Lawrence Speiser


The appellants are honorably discharged veterans of World War II who claimed the veterans' property-tax *515 exemption provided by Art. XIII, § 1 1/4, of the California Constitution. Under California law applicants for such exemption must annually complete a standard form of application and file it with the local assessor. The form was revised in 1954 to add an oath by the applicant: "I do not advocate the overthrow of the Government of the United States or of the State of California by force or violence or other unlawful means, nor advocate the support of a foreign government against the United States in event of hostilities." Each refused to subscribe the oath and struck it from the form which he executed and filed for the tax year 1954-1955. Each contended that the exaction of the oath as a condition of obtaining a tax exemption was forbidden by the Federal Constitution. The respective assessors denied the exemption solely for the refusal to execute the oath. The Supreme Court of California sustained the assessors' actions against the appellants' claims of constitutional invalidity.[1] We noted probable jurisdiction of the appeals. 355 U. S. 880.
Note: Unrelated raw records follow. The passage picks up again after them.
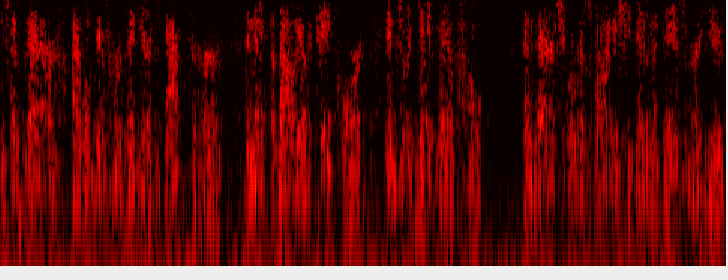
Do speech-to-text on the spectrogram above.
he says, There I will give her vineyards back to her and make the valley of Achor into a gateway of hope. And there she will respond as she did in the days of her youth,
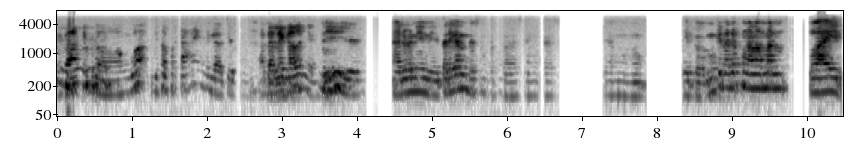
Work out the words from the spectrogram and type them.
Negatif dong. Gua bisa percaya yang negatif. Ada legalnya. Iya. Nah Doni nih, tadi kan udah sempat bahas yang tes yang itu. Mungkin ada pengalaman lain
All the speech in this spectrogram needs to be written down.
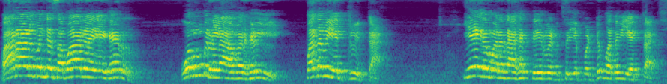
பாராளுமன்ற சபாநாயகர் ஓம் பிர்லா அவர்கள் பதவியேற்று விட்டார் ஏகமனதாக தேர்வு செய்யப்பட்டு பதவியேற்றாச்சு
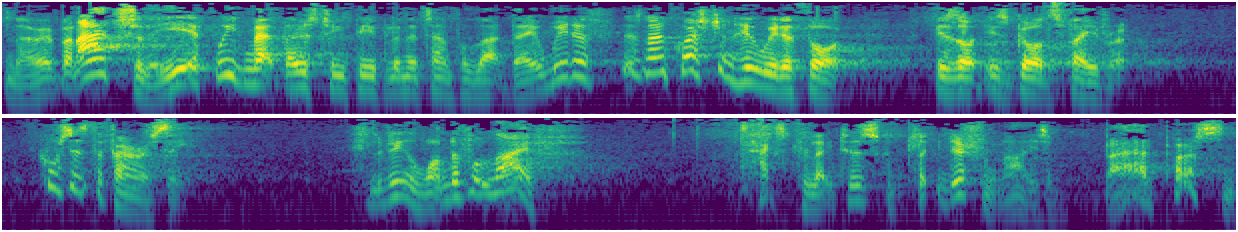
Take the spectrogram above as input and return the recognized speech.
know it. But actually, if we'd met those two people in the temple that day, we'd have, there's no question who we'd have thought is, is God's favourite Of course it's the Pharisee. He's living a wonderful life. Tax collector is completely different. Now he's a bad person.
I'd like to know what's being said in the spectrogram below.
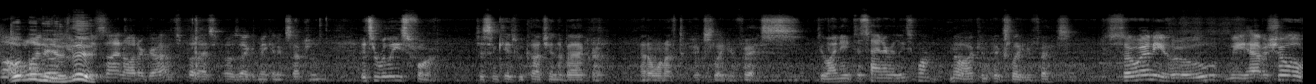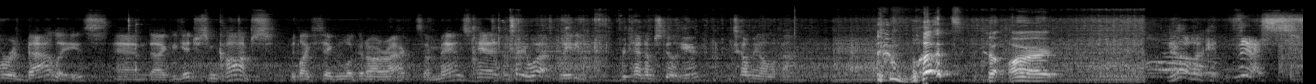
What movie I don't is this? sign autographs, but I suppose I could make an exception. It's a release form, just in case we caught you in the background. I don't want to have to pixelate your face. Do I need to sign a release form? No, I can pixelate your face. So, anywho, we have a show over at Bally's, and I could get you some comps. We'd like to take a look at our acts. A man's head. I'll tell you what, lady, pretend I'm still here and tell me all about it. what? Alright. Now look at this!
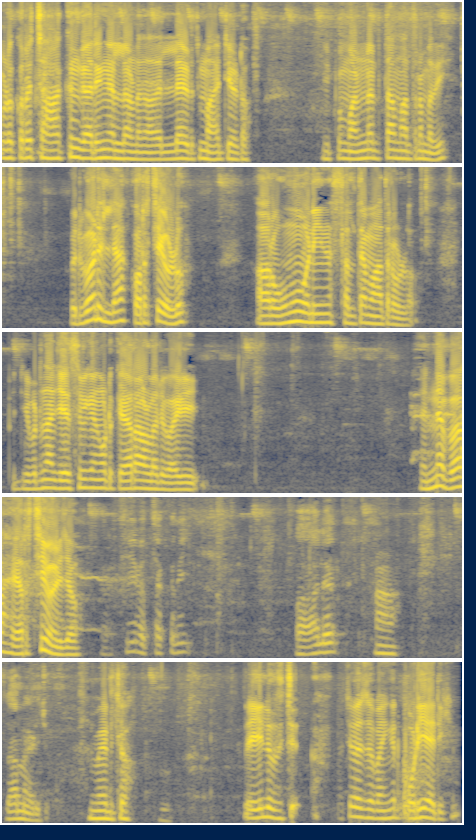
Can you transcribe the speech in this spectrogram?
ഇവിടെ കുറേ ചാക്കും കാര്യങ്ങളെല്ലാം ഉണ്ട്. അതെല്ലാം എടുത്ത് മാറ്റി കേട്ടോ. ഇപ്പം മണ്ണെടുത്താൽ മാത്രം മതി. ഒരുപാടില്ല കുറച്ചേ ഉള്ളൂ. ആ റൂം പണിയുന്ന സ്ഥലത്തെ മാത്രമേ ഉള്ളൂ. പിന്നെ ഇവിടുന്ന് ജെ സി ബിക്ക് അങ്ങോട്ട് കയറാനുള്ളൊരു വഴി. എന്നപ്പാ ഇറച്ചി മേടിച്ചോ? ഇറച്ചി പച്ചക്കറി പാൽ ആ. മേടിച്ചു. മേടിച്ചോ? വെയിൽ ഉദിച്ച് വെച്ച് വെച്ചാൽ ഭയങ്കര പൊടിയായിരിക്കും.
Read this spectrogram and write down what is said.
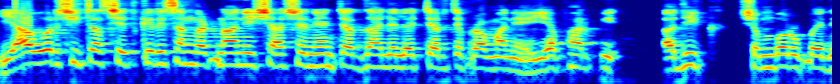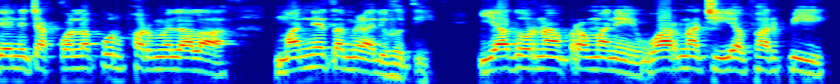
या वर्षीच्या शेतकरी संघटना आणि शासन यांच्यात झालेल्या चर्चेप्रमाणे एफ आर पी अधिक शंभर रुपये देण्याच्या कोल्हापूर फॉर्म्युलाला मान्यता मिळाली होती. या धोरणाप्रमाणे वारणाची एफ आर पी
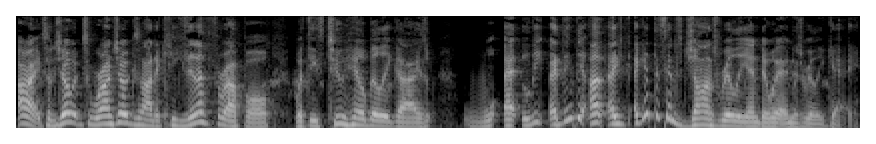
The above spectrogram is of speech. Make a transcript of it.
All right, so Joe, so we're on Joe Exotic. He's in a thruple with these two hillbilly guys. At least, I think the uh, I, I get the sense John's really into it and is really gay,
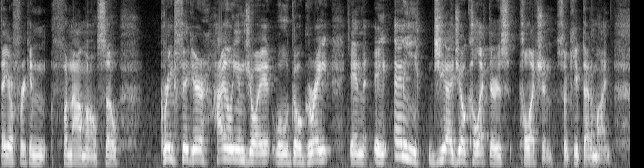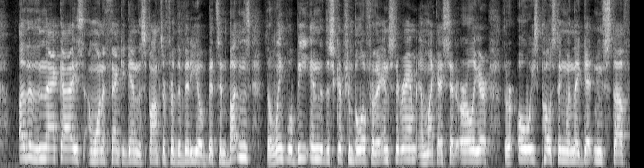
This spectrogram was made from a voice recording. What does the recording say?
they are freaking phenomenal. So great figure highly enjoy it will go great in a any gi joe collector's collection so keep that in mind. Other than that guys i want to thank again the sponsor for the video Bitz and Buttons. The link will be in the description below for their instagram and like i said earlier they're always posting when they get new stuff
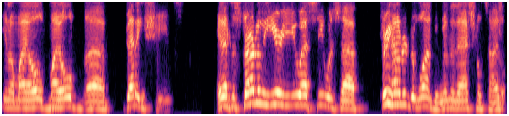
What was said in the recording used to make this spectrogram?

Article 37 of the Declaration of Rights of the Maryland Constitution provided: "[N]o religious test ought ever to be required as a qualification for any office of profit or trust in this State, other than a declaration of belief in the existence of God . . . ." The appellant, Roy Torcaso, was appointed to the office of Notary Public by the Governor of Maryland but was refused a commission to serve because he would not declare his belief in God. He then brought an action in a Maryland Circuit Court to compel issuance of his commission, charging that the State's requirement that he declare this belief violated "the First and Fourteenth Amendments to the Constitution of the United States . . . ." The Circuit Court rejected these federal constitutional contentions, and the highest court of the State, the Court of Appeals, affirmed, holding that the state constitutional provision is self-executing and requires declaration of belief in God as a qualification for office without need for implementing legislation.